In One Wave, Pratt’s playful propensity to construct innovative compositions is joyful, recalling the work of André Kertesz, a Hungarian born photographer Pratt discovered while studying at NSCAD. Kertesz was known for his innovative, playful but powerful compositions, one component in his emotional, sensitive rendering of the world into elements of design.

“That’s the photography, for me, that made me want to be a photographer in the first place,” said Pratt. “I remember when I first came across that work trying to figure out what made it so much more than just photography.”

Pratt’s elements of design are crafted from sky, sea, and land; the land is often evidenced by manmade objects that stand-in for the actual ground in a scene. They’re not always beautiful things, and almost always contain imperfections, but the way Pratt constructs his images is beautiful—his careful placement of ingredients recalling the symmetrical perfection of film director Wes Anderson’s compositions. Unlike Anderson’s scenes, that are always filled with quirky characters, here there is only evidence that someone was once there. In many instances, such as Pack Ice, Northern Peninsula, 2016, Pratt so perfectly places himself with his slightly telephoto lens that the compressed scenes he creates look two-dimensional, like façades from old Westerns.

Yellow Berm, 2013

Pratt creates ‘traditional’ compositions with non-traditional elements. “Something I’m interested in is substituting—substituting manmade objects for things in the environment,” said Pratt. “You’re playing with people’s expectations of what they think should be there. As long as it matches the notion our brain will put (in) whatever it thinks should be there.” In Below a Drift, 2017, a viewer sees a wave crashing on the shore, but it’s really a snowdrift. The movement is enhanced by the perfect placement of the horizontal lines above the snow, said Pratt. In Modern Architecture, Fogo, 2015, he pushes the forms together so perfectly he creates a different kind of tension. The manmade structure is so grand and overwhelming it becomes one in power with the ocean and the sky. Pratt’s composition erases the vanishing point and “flattens” the perspective creating a new division of space.

In Yellow Berm, 2013, there is a light dusting of snow on top of the berm, but it reads like the ocean when you look down from the sky. Pratt saw potential here and took a quick shot but returned later, even though the drive to get there took an hour. Not properly dressed for the cold he knew he had to revisit this scene. He carefully composed it while lying on the ground on reusable Sobeys bags. Pratt’s not deceiving you. Again, he gives you a clue with the title of this piece. The open composition and the lack of scale in the scene might throw off a viewer, until you figure out what the endless yellow line is that you are seeing.

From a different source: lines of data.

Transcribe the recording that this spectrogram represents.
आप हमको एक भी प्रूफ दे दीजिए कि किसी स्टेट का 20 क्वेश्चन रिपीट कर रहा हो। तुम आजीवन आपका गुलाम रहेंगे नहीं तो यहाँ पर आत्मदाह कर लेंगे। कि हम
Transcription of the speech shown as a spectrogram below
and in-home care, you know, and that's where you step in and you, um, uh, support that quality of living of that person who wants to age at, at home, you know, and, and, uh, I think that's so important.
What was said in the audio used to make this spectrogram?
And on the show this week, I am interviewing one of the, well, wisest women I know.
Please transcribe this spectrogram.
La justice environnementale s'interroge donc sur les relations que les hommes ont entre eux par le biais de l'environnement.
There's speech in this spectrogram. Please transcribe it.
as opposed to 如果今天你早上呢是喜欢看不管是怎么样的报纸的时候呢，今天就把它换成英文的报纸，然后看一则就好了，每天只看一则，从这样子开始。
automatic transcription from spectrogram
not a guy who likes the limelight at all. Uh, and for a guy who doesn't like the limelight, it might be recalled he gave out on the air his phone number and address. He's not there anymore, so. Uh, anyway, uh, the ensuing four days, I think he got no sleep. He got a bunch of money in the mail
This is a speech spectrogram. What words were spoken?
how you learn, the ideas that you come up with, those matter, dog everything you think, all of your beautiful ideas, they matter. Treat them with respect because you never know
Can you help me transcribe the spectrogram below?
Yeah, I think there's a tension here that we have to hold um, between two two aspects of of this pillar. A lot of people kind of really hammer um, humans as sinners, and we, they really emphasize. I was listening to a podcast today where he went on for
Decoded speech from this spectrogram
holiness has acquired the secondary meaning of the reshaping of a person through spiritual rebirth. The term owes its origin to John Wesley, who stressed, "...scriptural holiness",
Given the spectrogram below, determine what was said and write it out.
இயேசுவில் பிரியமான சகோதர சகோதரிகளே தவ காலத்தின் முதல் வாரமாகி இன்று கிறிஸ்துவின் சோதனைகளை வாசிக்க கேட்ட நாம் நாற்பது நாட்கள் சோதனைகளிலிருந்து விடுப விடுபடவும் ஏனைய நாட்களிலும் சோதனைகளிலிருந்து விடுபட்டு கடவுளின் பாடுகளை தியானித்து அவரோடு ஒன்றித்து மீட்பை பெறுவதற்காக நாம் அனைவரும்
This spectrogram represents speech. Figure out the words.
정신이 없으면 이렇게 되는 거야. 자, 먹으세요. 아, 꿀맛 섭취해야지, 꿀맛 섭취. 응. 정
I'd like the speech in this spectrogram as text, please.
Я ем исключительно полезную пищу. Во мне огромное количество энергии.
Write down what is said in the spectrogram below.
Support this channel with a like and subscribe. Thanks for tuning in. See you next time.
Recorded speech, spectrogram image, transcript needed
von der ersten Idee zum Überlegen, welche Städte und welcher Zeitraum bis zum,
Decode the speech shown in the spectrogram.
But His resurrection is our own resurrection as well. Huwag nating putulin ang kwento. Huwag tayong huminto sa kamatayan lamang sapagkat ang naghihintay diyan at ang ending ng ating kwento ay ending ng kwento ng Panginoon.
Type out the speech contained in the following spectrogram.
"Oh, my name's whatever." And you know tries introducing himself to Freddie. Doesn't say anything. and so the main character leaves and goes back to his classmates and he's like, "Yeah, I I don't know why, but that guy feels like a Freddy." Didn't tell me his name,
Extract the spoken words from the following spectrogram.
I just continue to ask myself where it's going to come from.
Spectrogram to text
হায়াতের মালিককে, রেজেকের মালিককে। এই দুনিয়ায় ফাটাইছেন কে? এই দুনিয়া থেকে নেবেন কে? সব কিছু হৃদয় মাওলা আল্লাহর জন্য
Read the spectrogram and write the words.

“I love making photographs,” said Pratt. “The photographs that become puzzles are my favourite ones, the ones that leave you wondering what you’re looking at. I do them instinctually. They’re games.”

In the preface to One Wave, Pratt gives readers a map to his photographic approach. The title, Looking for Seeing, describes what National Geographic veteran Sam Abell does when he’s waiting for the elements of a scene to come together or what Freeman Patterson talks about in his book, Photography and the Art of Seeing. Many photographers and critics use the term, ‘seeing.’ For Patterson this involves throwing off the noise and pressures that crowd your mind and getting into a state where you are alone with the world in front of you. Suddenly, you can see, and have room in your mind to create. It’s almost a meditation, and very different from commercial or journalistic photography where your images match the intentions of someone else for a particular purpose. “I feel responsible”, said Pratt, “for every image I make, and for the messages that accompany them. That’s what I like about doing my personal photography. It’s about making things that are calm and accessible and challenging and harmless.”